With the Brake Safety Week inspection event upcoming Aug. 23-29, independent owner-operator Martin Herman, a tank-doubles hauler based in Wyoming, is sure to be ready. In today’s edition of Overdrive Radio, we talk inspections with Herman, for sure, but more so his half-century-old 1970 Kenworth needlenose W925 — an exceptional rig.
Regular Channel 19 readers may well recall Herman as the owner-op who engineered replacement parts and even used a turbo from a Cummins N14 to retrofit to the Big Cam 3 that powered the Kenworth. Since we last checked in with Herman, that motor is no more, as you’ll hear, but it’s still Big Cam-powered.

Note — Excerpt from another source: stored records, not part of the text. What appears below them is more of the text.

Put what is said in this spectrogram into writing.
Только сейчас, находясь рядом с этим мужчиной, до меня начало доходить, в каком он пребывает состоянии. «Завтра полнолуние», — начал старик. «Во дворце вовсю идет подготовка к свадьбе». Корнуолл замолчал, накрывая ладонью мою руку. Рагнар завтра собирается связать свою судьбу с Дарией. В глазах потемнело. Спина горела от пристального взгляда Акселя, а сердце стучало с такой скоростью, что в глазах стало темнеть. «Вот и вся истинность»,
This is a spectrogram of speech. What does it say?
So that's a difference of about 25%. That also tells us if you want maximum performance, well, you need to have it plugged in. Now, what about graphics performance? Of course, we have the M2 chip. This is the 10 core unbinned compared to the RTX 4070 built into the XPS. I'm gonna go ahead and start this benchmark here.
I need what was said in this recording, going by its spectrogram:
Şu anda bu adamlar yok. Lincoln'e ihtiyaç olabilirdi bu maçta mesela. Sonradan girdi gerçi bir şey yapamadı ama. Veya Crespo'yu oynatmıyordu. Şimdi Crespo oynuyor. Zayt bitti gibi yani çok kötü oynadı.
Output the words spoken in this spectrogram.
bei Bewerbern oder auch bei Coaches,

What did he do? Take a listen:
Also in the podcast: A little further insight on what the state of Texas has prepared for the Brake Safety Week event — coops are likely to be open, as it were. Texas Department of Public Safety Major Chris Nordloh’s part of a discussion I wrote a little about Thursday revealed that, “at our fixed facilities,” he said, “troopers will be focused on Level 1 inspections.” That’s the most comprehensive vehicle and driver inspection level. He was quick to point out, though: “We do this day in and day out.” But enforcement campaigns like this coming week’s, and Roadcheck and others, allow states to in some ways harmonize what they’re doing across North America with industry outreach and specific data collection aspects, as I also wrote Thursday about one for next week — on the prevalence of hose/tubing violations.
Commercial Vehicle Safety Alliance rep Will Schaefer recommended that, if you’re interested in just what your state has planned, or are looking for ways to otherwise participate (not uncommon with these events, he said, for reps from carriers of all sizes to participate in the event in a variety of ways), contact the lead agency for your state. You can find a full list of lead agency contacts via this link to the CVSA website page where they’re listed by jurisdiction.

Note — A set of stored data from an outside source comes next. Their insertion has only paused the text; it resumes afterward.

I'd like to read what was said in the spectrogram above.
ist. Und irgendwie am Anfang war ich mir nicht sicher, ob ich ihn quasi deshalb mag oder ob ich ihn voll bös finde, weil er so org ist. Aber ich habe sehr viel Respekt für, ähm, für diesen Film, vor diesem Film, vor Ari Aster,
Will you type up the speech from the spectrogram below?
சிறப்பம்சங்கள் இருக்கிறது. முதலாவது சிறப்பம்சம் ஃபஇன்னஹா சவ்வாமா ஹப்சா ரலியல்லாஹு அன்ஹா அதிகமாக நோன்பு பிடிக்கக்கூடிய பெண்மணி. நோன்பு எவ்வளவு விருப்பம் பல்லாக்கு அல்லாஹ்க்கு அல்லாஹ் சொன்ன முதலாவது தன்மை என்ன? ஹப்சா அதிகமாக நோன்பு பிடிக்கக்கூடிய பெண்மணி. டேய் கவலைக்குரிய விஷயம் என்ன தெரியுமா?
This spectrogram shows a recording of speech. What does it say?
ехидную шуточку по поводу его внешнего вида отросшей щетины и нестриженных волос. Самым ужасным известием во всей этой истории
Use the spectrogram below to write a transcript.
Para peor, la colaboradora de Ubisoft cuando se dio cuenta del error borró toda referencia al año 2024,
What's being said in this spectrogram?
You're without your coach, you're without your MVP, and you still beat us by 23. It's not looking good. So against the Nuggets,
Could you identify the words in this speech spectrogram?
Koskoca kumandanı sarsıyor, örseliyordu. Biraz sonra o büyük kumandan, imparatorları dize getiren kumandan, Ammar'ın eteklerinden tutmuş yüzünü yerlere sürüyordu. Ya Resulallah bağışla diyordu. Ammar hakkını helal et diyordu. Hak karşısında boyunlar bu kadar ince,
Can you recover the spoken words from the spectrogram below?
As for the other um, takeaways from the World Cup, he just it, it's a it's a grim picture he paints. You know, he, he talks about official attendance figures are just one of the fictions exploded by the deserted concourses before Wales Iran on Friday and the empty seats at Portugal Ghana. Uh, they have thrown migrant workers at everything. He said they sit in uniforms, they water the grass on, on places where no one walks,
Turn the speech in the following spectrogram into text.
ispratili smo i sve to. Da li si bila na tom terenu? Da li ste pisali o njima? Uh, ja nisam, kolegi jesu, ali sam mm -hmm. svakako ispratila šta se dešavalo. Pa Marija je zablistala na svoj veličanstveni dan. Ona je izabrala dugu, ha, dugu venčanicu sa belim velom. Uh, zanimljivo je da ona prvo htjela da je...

A few more views on owner-operator Herman’s KW:
Following, a picture of the 1974 KW from which Herman took the coffin sleeper that’s now on his own truck (he’s got a 60-inch sleeper he’ll eventually replace that with). The 1974 was a resto project he undertook for a friend who wanted the restoration done in honor of its owner, his grandfather.